Lou Salomé: feminist “ante litteram”
This is the extraordinary life of a woman who, far from being superficial and easy-going, at the end of the nineteenth century was able to represent a beacon for the brilliant minds of the men she knew, directing her sensitivity towards higher intellectual and feminist expressions “ante litteram”, she was capable of noble sentiments, susceptible only to the charm of intelligence.
The only female of six children of a Russian army general, Lou Andreas von Salomé was born in St. Petersburg in 1861.
From an early age she immediately showed an acute and sensitive intelligence as well as a strong independent and rebellious personality. She easily learned French and German and at the age of 19, having already acquired a vast humanistic, theological and philosophical culture; she began to write, laying the foundations for a future career as a writer. Beautiful, refined, self-confident, Lou exuded a discreet and intense charm that men hardly knew how to resist. Affected by tuberculosis, in 1880, she went to Italy to enjoy a better climate and settled in Rome. Here, thanks to a friend, she met the writer and philosopher Paul Ree and the two, discovering that they had great affinity of character and a strong common feeling, decided to go and live together.
Soon, however, a third person entered this intense and engaging relationship: the great philosopher Friedrich Nietzsche. He too had fallen victim to the charm of the beautiful Lou, Nietzsche fell head over heels in love with her and asked her several times to become his wife. Exasperated and destroyed by constant rejections, after two years, Friedrich left the partnership and, also victim of a strong depression, begun to elaborate his most representative work: “Thus spoke Zarathustra”.
Lou and Paul continue the strange coexistence for three years during which she continued to claim victims: the psychologist Hermann Ebbinghaus, who will also ask her to marry him, the sociologist Ferdinand Tonnies, who makes her a ruthless court and the German Orientalist Friedrich Carl Andreas who, after an attempted suicide because of his rejected love, manages to marry her.

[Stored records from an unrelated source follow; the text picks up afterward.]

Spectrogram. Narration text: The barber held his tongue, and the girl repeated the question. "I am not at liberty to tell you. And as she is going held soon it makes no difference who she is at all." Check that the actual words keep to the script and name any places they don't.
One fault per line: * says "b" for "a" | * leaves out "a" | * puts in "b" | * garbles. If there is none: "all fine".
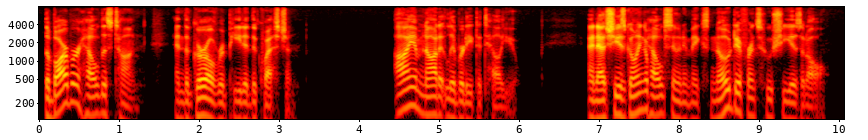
all fine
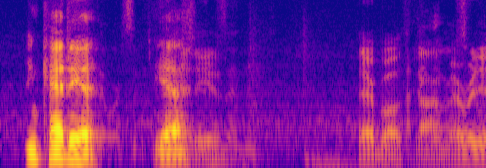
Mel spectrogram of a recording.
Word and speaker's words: Nketiah: And with, the other guy, I can't pronounce his name. Edward Ntakia. Nketiah, yeah.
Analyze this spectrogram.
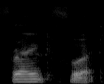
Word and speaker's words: Frankfurt: would say that but Frankfurt is the English way so wait how do you say it Frankfurt Frank foot it's more like an ah so Frank foot yeah that's correct yeah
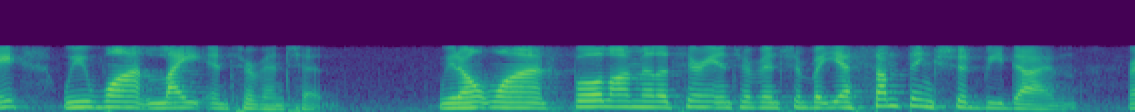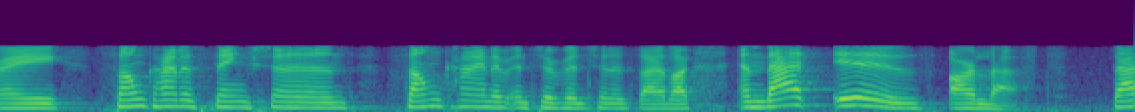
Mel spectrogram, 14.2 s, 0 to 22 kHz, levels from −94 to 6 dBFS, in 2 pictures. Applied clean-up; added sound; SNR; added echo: none; none; none; none.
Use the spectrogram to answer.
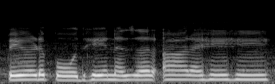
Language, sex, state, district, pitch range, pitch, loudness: Hindi, female, Madhya Pradesh, Bhopal, 210-220 Hz, 215 Hz, -13 LUFS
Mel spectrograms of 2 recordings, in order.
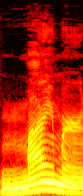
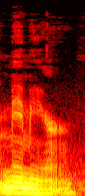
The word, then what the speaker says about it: Mimer: at the arranged location so it's mimer not mimir okay i will try to remember that and pronounce it appropriately this wait okay i'm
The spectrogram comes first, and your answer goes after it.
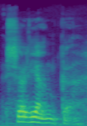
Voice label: "Solianka", pronounciations; Fourth Way; Beelzebub

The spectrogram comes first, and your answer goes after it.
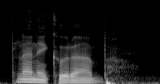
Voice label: "Planekurab", pronounciations; Fourth Way; Beelzebub

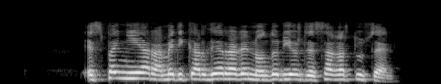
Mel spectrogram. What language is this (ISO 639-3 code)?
eus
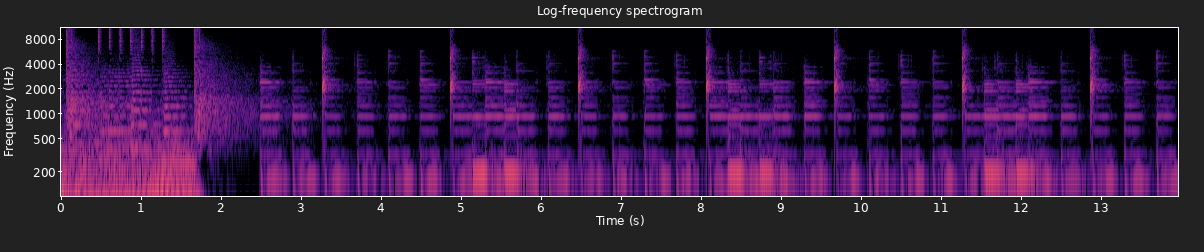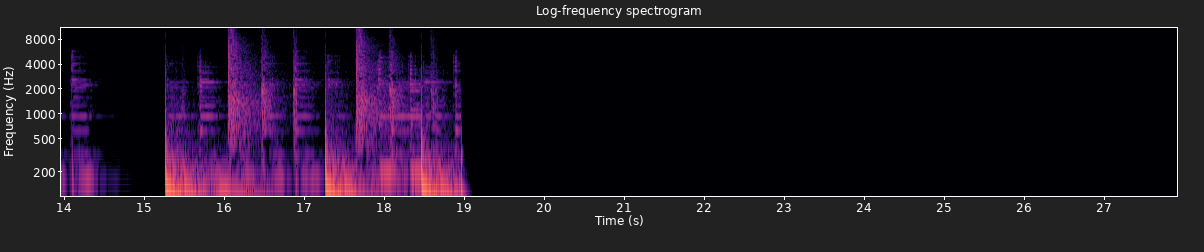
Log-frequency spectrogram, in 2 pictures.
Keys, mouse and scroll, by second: 8.5-9.7 typing.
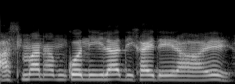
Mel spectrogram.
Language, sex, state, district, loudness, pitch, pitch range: Hindi, male, Arunachal Pradesh, Lower Dibang Valley, -16 LUFS, 220 Hz, 210-230 Hz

In 1889, an artistic partnership was born in Berlin which gave life to an avant-garde theatre free from limitations and censorship: the Freire Buhne. Lou Salomé, who moved to Germany, joined with enthusiasm and here she met the naturalist writer Gerhart Hamptman, future Nobel Prize for literature, who became her passionate lover. Two years later he met Friedrich Pineles, an Austrian doctor, with whom she started an intermittent relationship. Salomé, a profound connoisseur of Ibsen, Tolstoy, Turgenev and Wagner, at the age of 36, met the poet Rainer Maria Rilke, 15 years younger, with whom she had a long relationship. Passionate about psychology, in 1911, with the discovery of Sigmund Freud’s theories, she joined the great master’s working group by collaborating with her magazine “Imago”.
Even the great Freud remained conquered by Lou and, after having known her thoroughly even beyond mere friendship, he will always maintain a correspondence with her.
Also, in the context of the Psychoanalytic Society, she met Viktor Tansk, a Slovak psychiatrist, with whom she started a romantic relationship, but Tansk died of suicide.
At the age of 60, Lou’s turbulent life found some peace: alongside her husband Andreas she devoted herself to the profession of psychoanalyst until 1937, the year of her death.
Lou Salomé has left a great deal of writings and publications, among which, above all, intellectual works that concern women, eros and sexuality; the biographies of the intellectuals she knew and in particular the first biography of Nietzsche written with the help of the philosopher’s sister.